YES – The main problematic aspect of ‘economic well-being’ as the majority would understand –especially in our society– is that we are bound to earn income as much as possible. By doing so, parents, inadvertently, have been forced to retreat from their main responsibility to play the most important part of their children’s education. Instead, they send children to school and hand over this responsibility to school.
This is the view that we oppose. being economically well-being does not necessarily mean we have to refrain from our responsibility to be involved in our children education. Furthermore, many of us live an unbalanced and an unhealthy life in which the pursuit of economic income leads everything else and is at the expense of other needs — including proper children education. We know many HE families, including ours, live simple life, economically and physically healthy despite single income. We eat organic and healthy food sourced from local market. We enjoy socialisation at public places like libraries and museums. We have access to basic health services. This list goes on and on. The main message is that: economic well-being is a matter of mental state rather than financial saving.
This is the value we would like to ‘implant’ in our children minds when they grow up. We believe if they are let to learn anything they want, they will excel in the field and expertise in which they have passion and interest. If they become expert in that field, economic well-being will follow. Economic well-being is a result, rather than a cause.
3. Do you think that Government and local authorities have an obligation to ensure that all children in this country are able to achieve the five outcomes?
YES – Clear cut answers:
One. Ensure the provision of good schooling service. Government has done fairly well. But there are many things that need improvement: from policies to capacity building of teachers.

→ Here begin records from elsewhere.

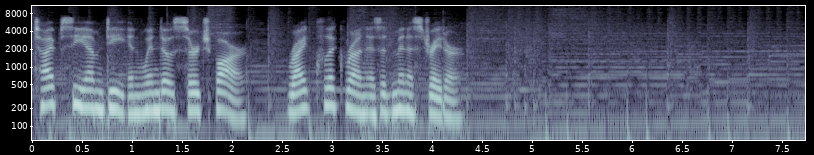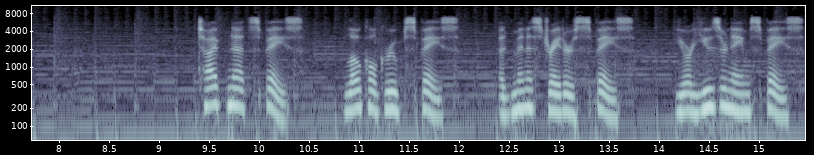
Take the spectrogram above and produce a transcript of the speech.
Type CMD in Windows search bar, right-click Run as administrator. Type net space, local group space, administrators space, your username space,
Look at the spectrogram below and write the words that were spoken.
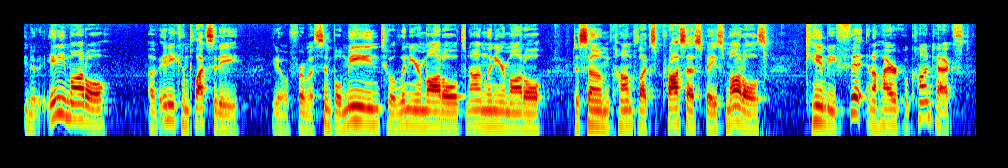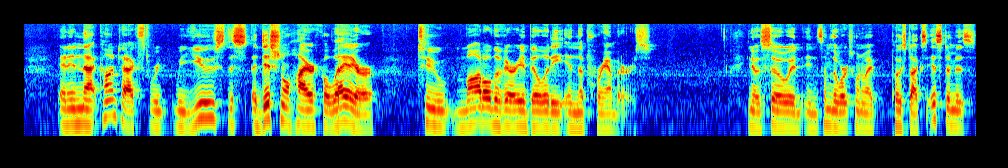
You know, any model of any complexity you know, from a simple mean to a linear model to nonlinear model to some complex process-based models can be fit in a hierarchical context. And in that context, we, we use this additional hierarchical layer to model the variability in the parameters. You know, so in, in some of the works one of my postdocs, Istem, is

Two. Ensure adequate support to home education scheme. Home education should be socialised to all LEA staff so that they are fully aware that the government supports the idea and they stop intruding families’ (peaceful) life.
4. Do you think there should be any changes made to the current system for supporting home educating families?
1. Clearly LEA staffs at all localities need more information about HE – most importantly the message should come across clearly that HE is *not* illegal and that HE is parents’ rights and is supported by the government. Then come the more detailed things: capacity building to LEA staff, etc.
2. Make a country-wide information campaign that HE is legal and supported by government as alternative to conventional schooling.
3. The issuance of HE ID cards for both children and parents that can be used to protect the families against unnecessary (but which might still happen) intrusion from authorities.
5. Do you think there should be any changes made to the current system for monitoring home educating families?
YES – Clear: The government should remove all policies to monitor home educating families. They are (we are) not criminals that have to be under surveillance.
6. Some people have expressed concern that home education could be used as a cover for child abuse, forced marriage, domestic servitude or other forms of child neglect. What do you think Government should do to ensure this does not happen?
Firstly, these ‘some people’ do not understand the difference between what home education is and what ‘bad family conduct’ is. So, please check the statistics to see if those cases directly link to home education. I have a strong belief that this stems from a suspicion towards Asian culture. Being Asian family ourselves, we can assure you that our culture has nothing to do with this sort of abuse.
In a healthy society, people know each other. The government know what their people are doing and the people trust their government and enjoys freedom and privacy. This is the vision we should build. Not the surveillance society in which everyone fears of being monitored.
Enabling neighbourhood wardens might be a solution, or other community-based local group in which government representative can be present in the regular meeting — is more than enough to address this concern.